The moonlight view was quite impressive indeed. It was all kind of fuzzy, either white black or grey. I was relieved to see my expectation was correct, that my descent looked much easier than where I’d come from. The south face was much less steep and the snow had been piled up high by the wind. I was standing on the border between Poland and Slovakia and looking east I could see a long valley stretching about 10 miles before me and it had a few lakes in it. I knew at the end of that valley I would find a hut, where I wasn’t supposed to be for another three days. I hoped they had a bed for me.
So I waded into the deep snow and started making my descent. It wasn’t long before I was out of the deep snow and heading down the long valley at a comfortable pace. Then I was out of the snow altogether on an easy slowly descending trail. To my right were spectacular views of the moon reflecting off the lake. My legs were like rubber just moving from sheer will and after a few hours I saw a flicker of light up ahead. I had found the hut and I could hear loud voices, they sounded Russian.
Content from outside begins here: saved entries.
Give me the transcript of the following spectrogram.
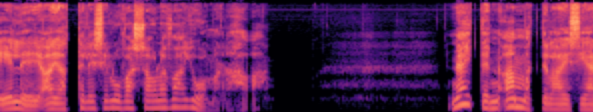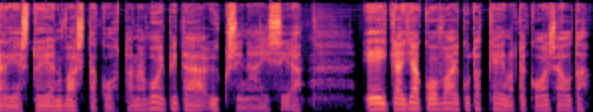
ellei ajattelisi luvassa olevaa juomarahaa. Näiden ammattilaisjärjestöjen vastakohtana voi pitää yksinäisiä, eikä jako vaikuta keinotekoiselta –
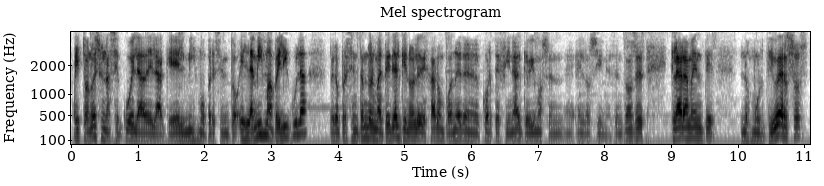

Before I went in I looked back from where I’d come and I remembered the Gamze I had seen just that morning but it felt like years ago and in another life. I wondered if I’d ever see those animals again, little did I know but a few years later in Austria I would see lots of Gamze. I left my dear sticks at the door and stumbled in to the hut. A group of loud hikers were still awake and heartily drinking but when I stepped in the doorway silence ensued. They all looked at me puzzled. My hands were all bloody, my knees as well. My clothes were torn - I looked like hell, even by mountain hut standards. Strangest of all, it was well after midnight and I had just stumbled in. When I sat down the raucous resumed and the two guys at my table started talking t me. But I didn’t understand a word, so they poured me some schnapps. They smiled and nodded as friendly as can be. A little while later I was snug in my bunk and never slept better.
In 2015 when, with the support of my family, I founded my own Austrian Loden Wool Coat company, I kind of knew it would be a long hard journey, but I had no idea just how long and hard a journey it would be, and we’ve by no means arrived at a metaphorical summit. However, climbing Mt. Rysy represented that challenge for me and the majestic creatures I’d seen along the way, the Gamze, demonstrated that grace and beauty were possible even on a challenging difficult journey. I thought nothing would be a better source of inspiration than those fine animals coupled with my own experience climbing that mountain. That is why I chose the motif of a Gamze on top of a mountain for my company logo.
But hard work and perseverance don't mean anything without the trust and support of loyal customers who have shown us that there is value to what we're doing. So on behalf of myself and my family, to all of you I want to say a heartfelt thank you! You have made my dream a reality and I hope I can be an inspiration to anyone else who dreams big, whether they dream to scale a mountain or build a business on a not so obvious idea.
Robert Stolz & Family